+ Markings

The notes put in a musical score, either by the composer or the performer. Examples of markings are dynamics (eg pp, p, mp, mf, f, ff), tempo (generally in Italian), musical accents etc.

+ Mass

In music, this is a setting of the Christian Mass, to be sung at the Eucharist, generally divided into six parts: Kyrie, Gloria, Credo, Sanctus, Benedictus nad Agnus Dei

+ Measure

Another name for a bar of music

+ Medieval

The period of western music roughly from 500 AD to 1400 AD.

+ Melisma

Where more than one note is sung on one syllable of text.

+ Modal

Music that centres on one of traditionally eight modes, or diatonic scales.




+ Perfect pitch

The ability of a singer to sing a specific pitch without needing an instrument or tuning fork to play it first.

+ Phrasing

The particular way in which a group of singers or a single singer sing a piece of music. For example, which words they particularly emphasise, small variations in volume, colour of the voice etc.

+ Pitch

How high or low a musical note is.

+ Plainsong

See ‘Chant’.

+ Polyphony

The combination of two or more vocal lines, with different melodies, that join together to form a single musical work.

+ Psalm

Musical settings of texts form the biblical book, Psalms.


+ Quartet

A group of four singers, normally soprano, alto, tenor and bass.


+ Range

How low and high a particular singer, voice type or vocal line goes.

+ Register

A particular part of the range, normally divided into low, middle and high registers.

+ Renaissance

In Western music, this is a period roughly between 1400 and 1600, coming between the Medieval and the Baroque. Examples of Renaissance choral composers are Josquin des Prez (Belgium) Antoine Brumel (France), Giovanni Pierluigi de Palestrina (Italy), Tomas Luis da Victoria (Spain), Jacob Pretorius (Germany) and William Byrd (England),

+ Repertoire

A collection of musical works that is being performed, or is known by a group of singers.

+ Runs

Long series of notes that are sung very quickly one after the other.


+ Sacred

Refers to music for religious purposes

+ Secular

Refers to music for non-religious purposes

+ Score

A piece of music in its written form

+ Semi-chorus

A small sub-set of a choir, maybe only four voices, that stands separate from the choir during a piece.

+ Semitone

The smallest interval between two notes regularly used in Western music.

+ Sight-reading

The same as reading a book out loud, but instead reading a musical score and singing.

+ Solo

A part of a musical work where a person sings a line by themselves. There can be a solo with a choir singing beneath it or not.

+ Soprano

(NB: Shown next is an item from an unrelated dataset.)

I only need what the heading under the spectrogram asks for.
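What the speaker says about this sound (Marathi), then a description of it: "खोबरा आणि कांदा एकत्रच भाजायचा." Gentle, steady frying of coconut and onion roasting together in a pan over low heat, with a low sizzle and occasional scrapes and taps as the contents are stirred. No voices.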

The highest of the four main choral voice-types (soprano, alto, tenor and bass) with a range from roughly middle C to high C.

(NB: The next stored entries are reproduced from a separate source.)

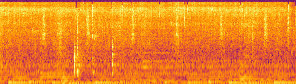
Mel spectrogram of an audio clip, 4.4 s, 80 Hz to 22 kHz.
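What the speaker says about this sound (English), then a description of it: "we're just going to simmer this on low for about 5 minutes" Hoppin' John bubbles and sizzles gently in a pot over low heat, with a steady crackling hiss, some stirring clinks and a low hum running throughout, no voices.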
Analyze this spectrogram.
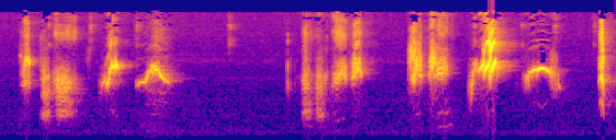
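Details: Pet budgerigar babbling from a small gourd indoors, with groups of quick scratchy chirps, bent whistles and rising squeaks in three bursts separated by a short pause.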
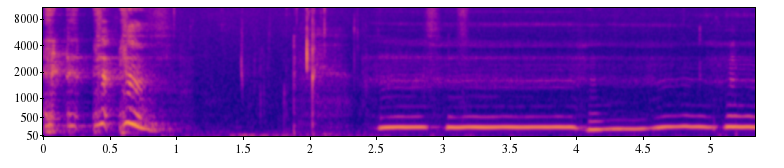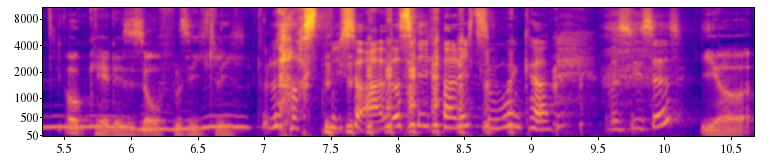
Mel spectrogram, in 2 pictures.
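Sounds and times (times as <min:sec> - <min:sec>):
person clearing throat roughly: 0:00.0 - 0:01.0
person humming notes of a song for a guessing game: 0:02.4 - 0:08.8
speech: 0:05.6 - 0:10.6
laughter: 0:07.0 - 0:09.8.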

+ Stave

A set of five horizontal lines where all the lines and intervening spaces represent a different pitch.

+ Straight-tone

A way of singing without any vibrato (or wobble) in the voice.

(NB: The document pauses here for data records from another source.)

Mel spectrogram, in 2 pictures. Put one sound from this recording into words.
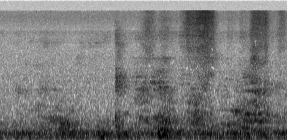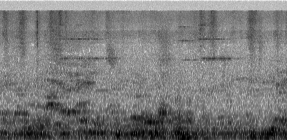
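A middle-aged woman speaks softly, close by.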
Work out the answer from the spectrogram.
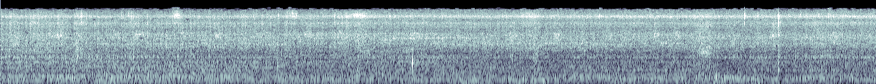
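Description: Toyota Innova's engine idling steadily, an even low hum with no change in pitch.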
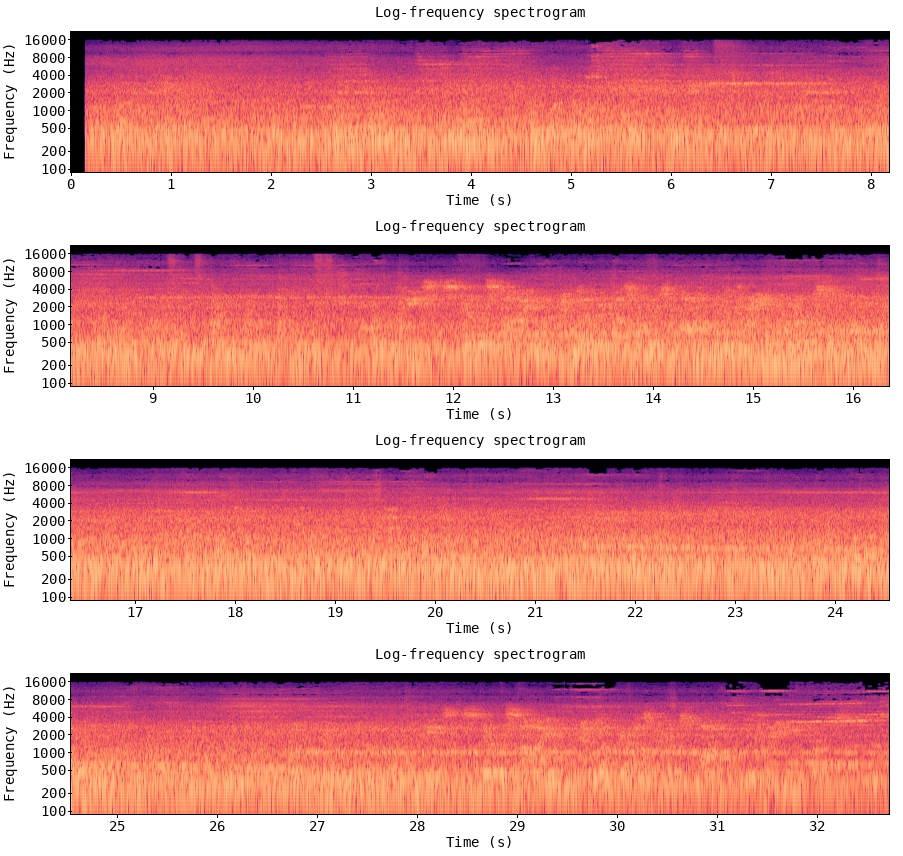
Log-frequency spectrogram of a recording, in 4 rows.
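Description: New York City subway train of the R142 series running along the platform: a continuous loud rumble of steel wheels on rail with squealing from the wheels, one squeal sliding down in pitch a little past the middle and a steady one near the end.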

+ Tempo

The speed or pace at which a piece is sung.

+ Tenor

The second lowest of the four main choral voice-types (soprano, alto, tenor and bass) with a range from C one octave below middle C to A one octave above middle C.

+ Tessitura

The musical range of a particular voice-type or an individual singer.

+ Time Signature

A marking, normally at the beginning of a piece, that shows how many beats are in a bar, and what length those beats are in relation to each other.

+ Tonal

Music that, in the Western tradition, follows a particular set of harmonic rules and is generally perceived to be pleasant to listen to.

+ Tone

1) An interval of two semitones between notes
2) The sound quality of a singer

+ Transpose/transposition

To move a whole segment of music up or down in pitch.

+ Treble

A child singer normally singing soprano vocal lines.

+ Trill

A musical ‘decoration’, where a singer moves back and forth between two notes a semitone or a tone apart.

+ Tuning

See ‘intonation’

+ Tutti

Refers to all singers in a group


+ Unaccompanied

Vocal music that is not joined (accompanied) by an instrument or instruments.


+ Verse

A repeated part of music which has different words for each repeat. Often interspersed with a chorus.

+ Vibrato

A natural wavering, or moving up and down, in the sound of a voice. Sometimes muscial directors will ask choral singers to lessen their vibrato or ask for 'straight-tone' (essentially no vibrato).